The bills, House and Senate versions of the Preserving Access to Life-Saving Medications Act (H.R. 2245 & S. 296), would require pharmaceutical manufacturers to notify the US Food and Drug Administration (FDA) of any impending drug shortages.
"Both [political] parties and the President support the bills, yet they haven't passed," reports CBS.
The bills are sponsored by, among others, Sens. Susan Collins (R-ME) and Amy Klobuchar (D-MN), and Reps. Diana DeGette (D-CO) and Tom Rooney (R-FL).
For DeGette, the slow progress on the bills has been a source of constant frustration.
"I have never seen a Congress where it is more difficult to pass legislation," remarked DeGette, who implored CBS to contact the congressional leadership to press them on the issue.
Klobuchar, too, has shown her inpatience in the past. In February, Klobuchar threatened to attach the bill to a must-pass highway bill.
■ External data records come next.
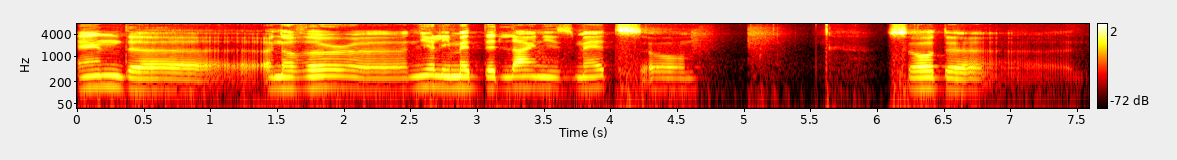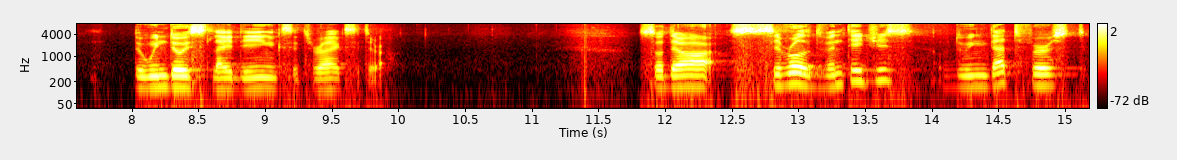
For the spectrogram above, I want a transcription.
and uh, another uh, nearly met deadline is met. So so the the window is sliding, etc., etc. So there are several advantages doing that. First,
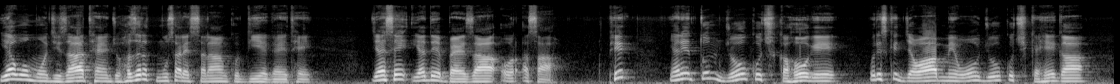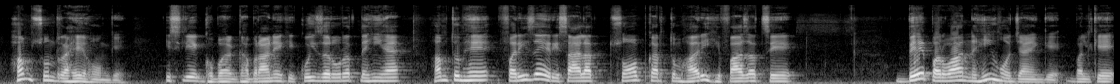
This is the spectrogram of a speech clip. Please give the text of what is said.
یا وہ معجزات ہیں جو حضرت موسیٰ علیہ السلام کو دیے گئے تھے، جیسے ید بیضا اور اسا پھر یعنی تم جو کچھ کہو گے اور اس کے جواب میں وہ جو کچھ کہے گا، ہم سن رہے ہوں گے۔ اس لیے گھبرانے کی کوئی ضرورت نہیں ہے۔ ہم تمہیں فریض رسالت سونپ کر تمہاری حفاظت سے بے پرواہ نہیں ہو جائیں گے، بلکہ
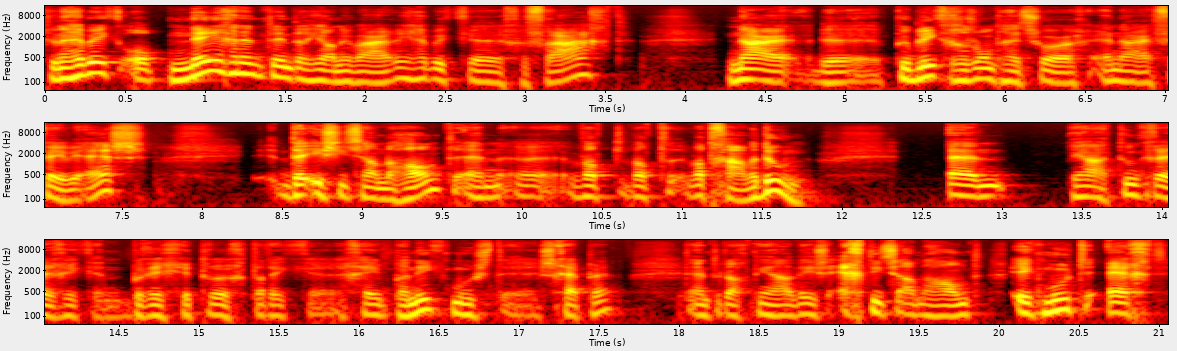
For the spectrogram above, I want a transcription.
Toen heb ik op 29 januari heb ik, uh, gevraagd naar de publieke gezondheidszorg en naar VWS. Er is iets aan de hand en uh, wat, wat, wat gaan we doen? En ja, toen kreeg ik een berichtje terug dat ik uh, geen paniek moest uh, scheppen. En toen dacht ik, nou, er is echt iets aan de hand. Ik moet echt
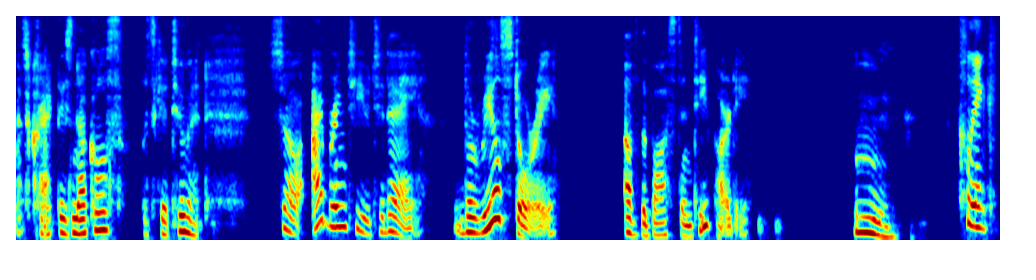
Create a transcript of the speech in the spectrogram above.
Let's crack these knuckles. Let's get to it. So, I bring to you today the real story of the Boston Tea Party. Ooh. Clink,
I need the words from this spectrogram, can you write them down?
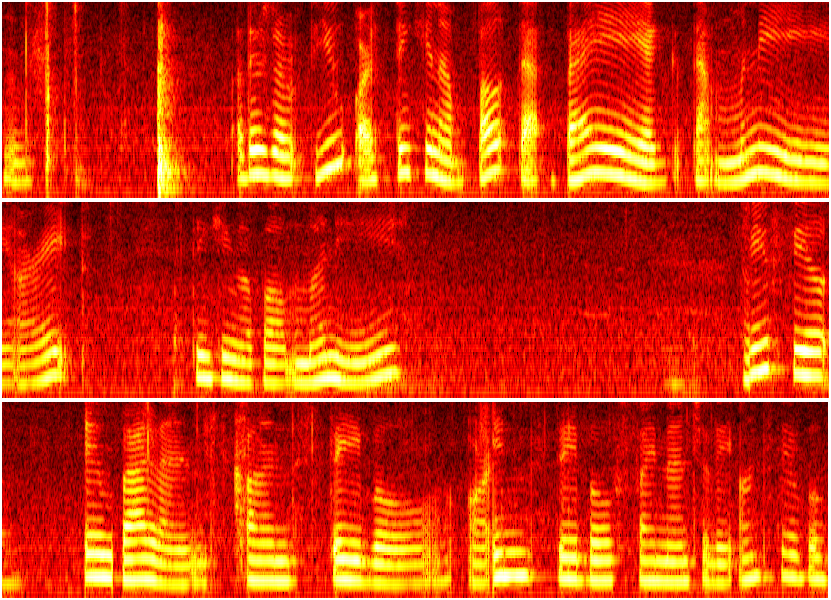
Hmm. Others of you are thinking about that bag, that money, all right? Thinking about money, do you feel imbalanced, unstable, or unstable financially? Unstable?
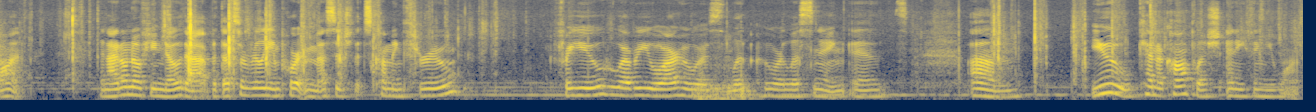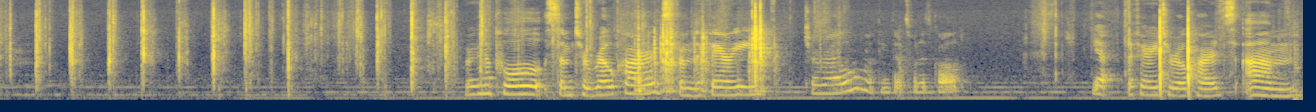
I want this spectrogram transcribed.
want. And I don't know if you know that, but that's a really important message that's coming through for you, whoever you are who is who are listening, is um, you can accomplish anything you want. We're going to pull some tarot cards from the Fairy Tarot. I think that's what it's called. Yeah, the Fairy Tarot cards. Um,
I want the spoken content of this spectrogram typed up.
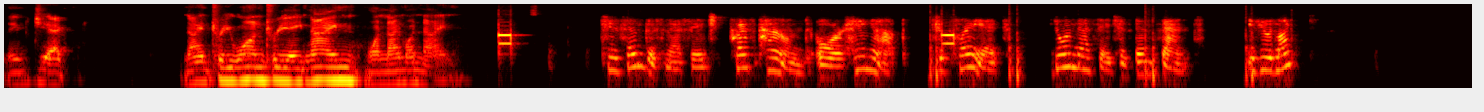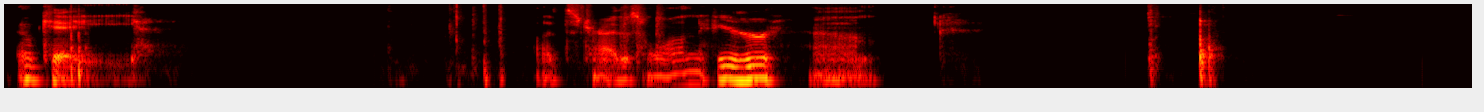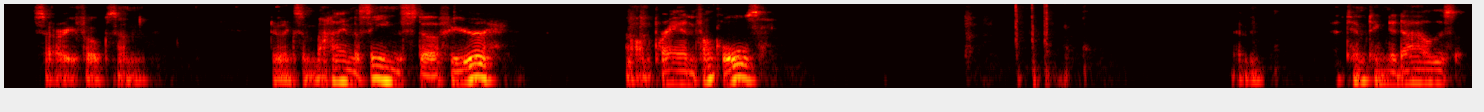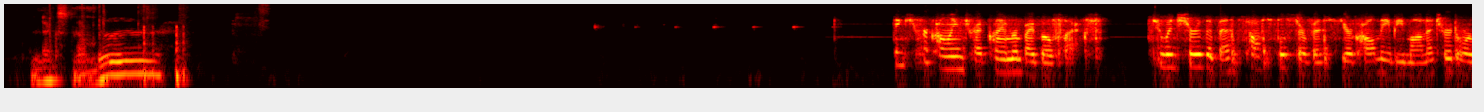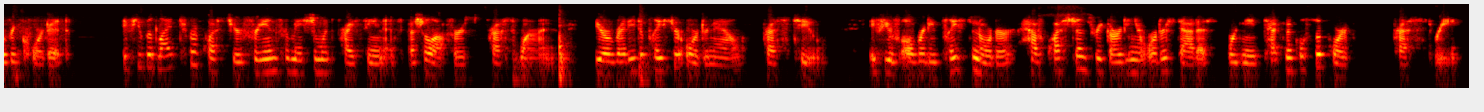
Name's Jack. 931-389-1919. To send this message, press pound or hang up. To play it, your message has been sent. If you would like Okay. Let's try this one here. Um, sorry, folks. I'm doing some behind the scenes stuff here on Pran Funkels. I'm attempting to dial this next number. Thank you for calling TreadClimber by Bowflex. To ensure the best possible service, your call may be monitored or recorded. If you would like to request your free information with pricing and special offers, press 1. If you are ready to place your order now, press 2. If you've already placed an order, have questions regarding your order status, or need technical support, press 3.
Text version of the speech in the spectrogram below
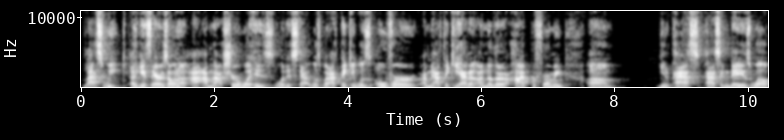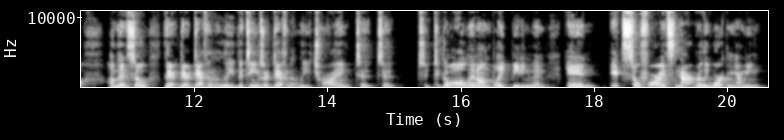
last week against Arizona. I, am not sure what his what his stat was, but I think it was over. I mean, I think he had a, another high performing, um, you know, pass passing day as well. Um, then so they're they're definitely the teams are definitely trying to to. To, to go all in on Blake beating them, and it's so far it's not really working. I mean,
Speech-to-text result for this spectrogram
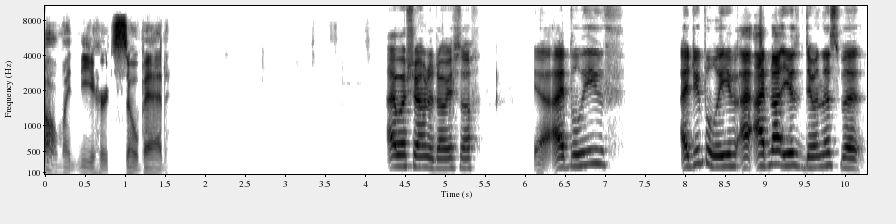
Oh, my knee hurts so bad. I wish I owned a Adobe stuff. Yeah, I believe. I do believe. I, I'm not used to doing this, but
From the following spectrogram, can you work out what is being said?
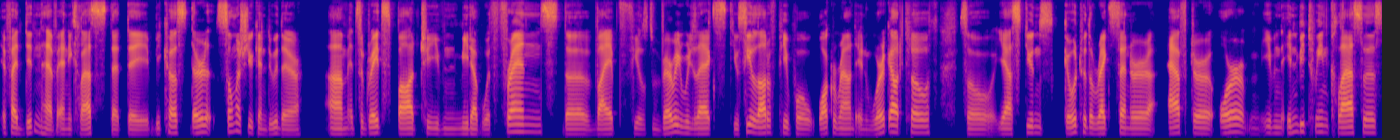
if I didn't have any classes that day because there's so much you can do there. Um, it's a great spot to even meet up with friends. The vibe feels very relaxed. You see a lot of people walk around in workout clothes. So, yeah, students go to the rec center after or even in between classes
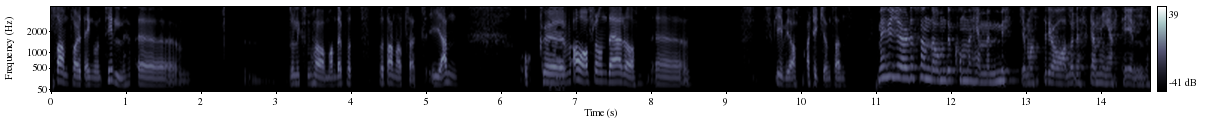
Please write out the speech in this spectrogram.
samtalet en gång till. Eh, då liksom hör man det på ett, på ett annat sätt igen. Och eh, ja, från där då eh, skriver jag artikeln sen. Men hur gör du sen då om du kommer hem med mycket material och det ska ner till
At that time, the legislation had already attracted 63 co-sponsors in the House and 23 co-sponsors in the Senate-no small feat in a highly polarized Congress.
Both Speaker of the House John Boehner (R-OH) and Senate Majority Leader Harry Reid (D-AZ) said the legislation will come before their respective full chambers "soon," and CBS notes the legislation could receive committee votes by Memorial Day (28 May 2012).
The bill would provide FDA with the authority to require manufacturers to notify them of impending shortages. A 15 December 2011 report by the Government Accountability Office (GAO) noted FDA lacked the statutory authority to make such requirements of the pharmaceutical industry.
While FDA has instituted a voluntary plan-one which the agency has touted as being widely successful-it still says drug shortages "remain a serious, complex problem."
"The industry has to not be afraid to let FDA know if they have a problem, so that we can get in there and work with them to fix it before it results in a shortage," said Margaret Hamburg, Commissioner of FDA.
CBS - Bill that would help curb drug shortages headed for vote after 15-month delay
Regulatory Focus - Hamburg Touts Agency's Efforts to Curb Drug Shortages
Regulatory Focus - GAO Report Finds That FDA Needs Increased Authority to Address Shortages
Regulatory Focus - Senator: Drug Shortage Bill Could Be Bundled With Highway Bill